Chloroform* R   Formic acid LR
Xylene* R
Chlorobenzene* R Hexane R    
Citric acid R Hydrochloric acid, conc.   NR    

Table 5. Solvent compatibility of regenerated cellulose

R = resistant, LR = limited resistance
NR = not recommended
* = Short-term resistance of housing

 

Characteristics of regenerated cellulose

Regenerated cellulose (RC) provides broad compatibility for aqueous and organic solvents, including those commonly used in analytical HPLC (Table 5). GE’s regenerated cellulose is produced from pure cellulose without the addition of wetting agents. The starting polymer is cellulose acetate, which is solubilized and cast into a uniform, reproducible membrane. This membrane is then hydrolyzed to remove the acetate, which returns it to the fundamental cellulose structure. The robust formulation of the RC membrane produces a hydrophilic membrane with spontaneous wetting properties and compatibility with both organic and aqueous solutions. The membrane is mechanically stable with good wet strength. GE devices that include an RC membrane can be sterilized.

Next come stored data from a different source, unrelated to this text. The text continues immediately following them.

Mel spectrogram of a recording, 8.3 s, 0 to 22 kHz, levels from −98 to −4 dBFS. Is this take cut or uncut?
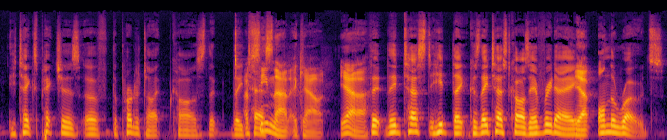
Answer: uncut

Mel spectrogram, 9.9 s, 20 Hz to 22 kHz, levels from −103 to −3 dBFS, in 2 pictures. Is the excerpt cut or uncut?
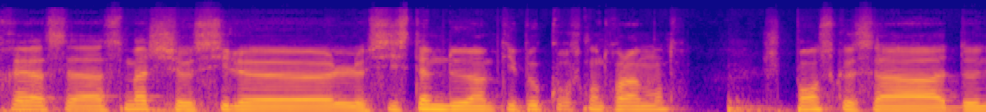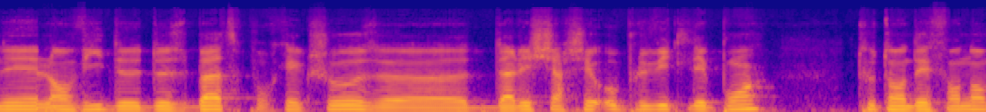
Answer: cut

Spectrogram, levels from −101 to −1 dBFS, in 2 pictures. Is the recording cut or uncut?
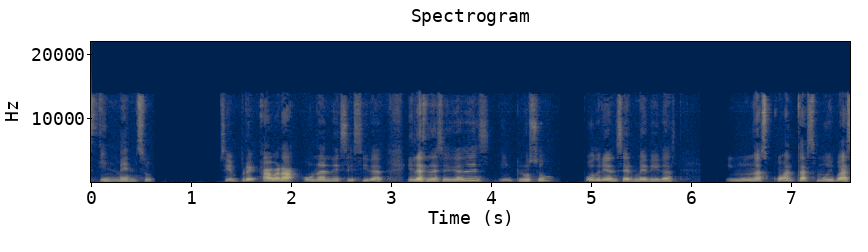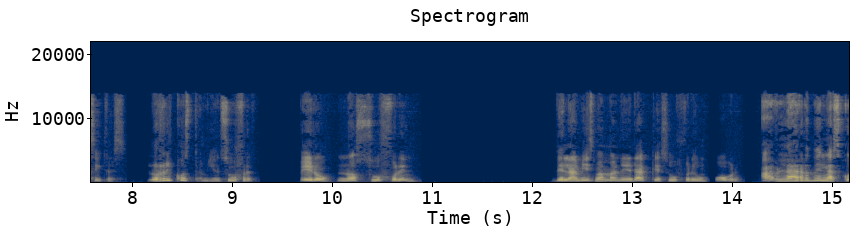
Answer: cut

Summary

Several properties of filtration devices are important to consider when choosing a product suitable for HPLC sample preparation. A selection of GE’s syringe and syringeless filters were evaluated against these properties. Devices  with regenerated cellulose (RC) membranes were chosen based on the broad compatibility of RC with a wide range of aqueous and organic solvents. The tested devices provided low levels of UV-absorbing extractables after exposure to typical HPLC solvents. Overall, nonspecific protein absorption and sample retention in the device were determined to be low. The acceptability of the comparatively higher values for the device designed to handle difficult-to-filter samples will have to be weighed by a user against alternative methods of dealing with such samples (e.g., using multiple syringe filters, which might also lead to sample loss). The data presented here supports the use of GE’s syringe and syringeless filters containing RC membranes for typical HPLC sample preparation needs. Because of its broad solvent compatibility, regenerated cellulose is expected to be compatible with a wide range of solvents used to prepare samples in an analytical laboratory. GE also recommends that users consider standardizing on a membrane such as RC across multiple encapsulated formats. Standardization reduces the variation associated with sample preparation on multiple membranes and increases lab process consistency.

Materials